North Brooklyn luxury developer Rabsky Group and their partner Goose Property Management will allow tenants to hang posters in their buildings as part of an ongoing organizing effort, a representative told Brooklyn Paper Wednesday.
“Should any request to put up notices in any property come from a tenant within that property, we will assist and designate the space so that tenants can do so,” said Goose rep Jacob Katz in a May 26 statement.
Katz wrote in response to the Paper reporting allegations Monday by current and former tenants accusing the real estate bigs of trying to stop the renters from organizing on a residents-only chat on the messaging service Slack.
Goose oversees roughly 1,500 apartments across 10 buildings for Rabsky in Williamsburg, Greenpoint, and Queens.
Resident organizer Billy Taylor who lives at Rabsky’s 26 West apartment building in Greenpoint said that management tore down 10 posters advertising the group channel over the past year, and alleged that the company used phony profiles to try to infiltrate the chat.
Katz denied that Goose or Rabsky attempted to gain access to the Slack and noted that Goose did end up allowing one poster in a dedicated frame at 26 West and that they would allow for that at other buildings, too — as long as such a request comes from a resident.
“It has always been the policy of Goose Property Management/The Rabsky Group to respect our tenants’ rights,” the rep wrote. “We have not and will not obstruct any attempt to have our tenants organize as we understand our tenants’ needs and rights and will always stand up for that.”

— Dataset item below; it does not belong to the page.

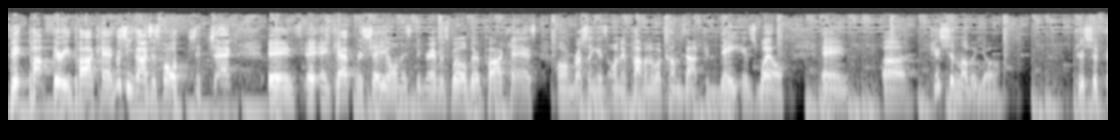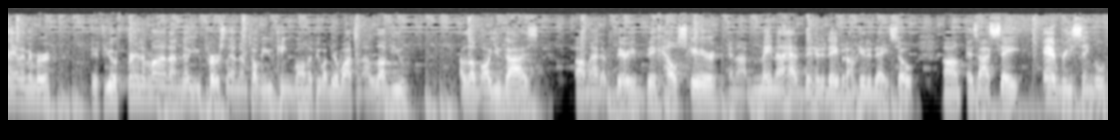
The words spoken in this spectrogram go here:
Big Pop Theory podcast. Make sure you guys just follow Jack and and Captain Shay on Instagram as well. Their podcast on wrestling is on it. Papa Noah comes out today as well. And uh, kiss your mother, y'all. Kiss your family member. If you're a friend of mine, I know you personally. I know I'm talking to you, King Vaughn, the people out there watching. I love you. I love all you guys. Um, I had a very big health scare, and I may not have been here today, but I'm here today. So, um, as I say every single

Taylor, though, said they continued to tear down posters at two other Goose properties, the Rheingold in Bushwick and the Driggs in Williamsburg, even after allowing him to hang the notices at 26 West.
Katz claimed he was not aware of any posters being removed from other buildings, but said that tenants would only be allowed to hang posters within their own buildings.
“We are not aware of any posters being removed from any other location, and would be happy to assist any tenant who wishes to reach out on behalf of the property they reside in,” he said. “Tenants can request a space and put up posters in their building only.”
Taylor accused the property manager of talking out of both sides of his mouth, adding that they were trying to keep him from hanging posters at other Goose buildings.
“It took 10 times [of posters being removed] and his management staff was well aware of that,” the Greenpointer said. “I am going to go in personally and hang them up, I’m not going to jeopardize other people who are scared to hang them up.”
When asked about the tearing down of the posters, Katz said they didn’t know what happened, but speculated that cleaning staff may have taken them down.
“We are unsure what happened with the original posters the tenant claims he had put up, as we did not instruct our staff to remove it. However, being that we generally do not allow posters or solicitation in the lobby or building besides for a designated space, it is possible that a cleaning porter had removed them prior to the tenant requesting a designated space,” he said.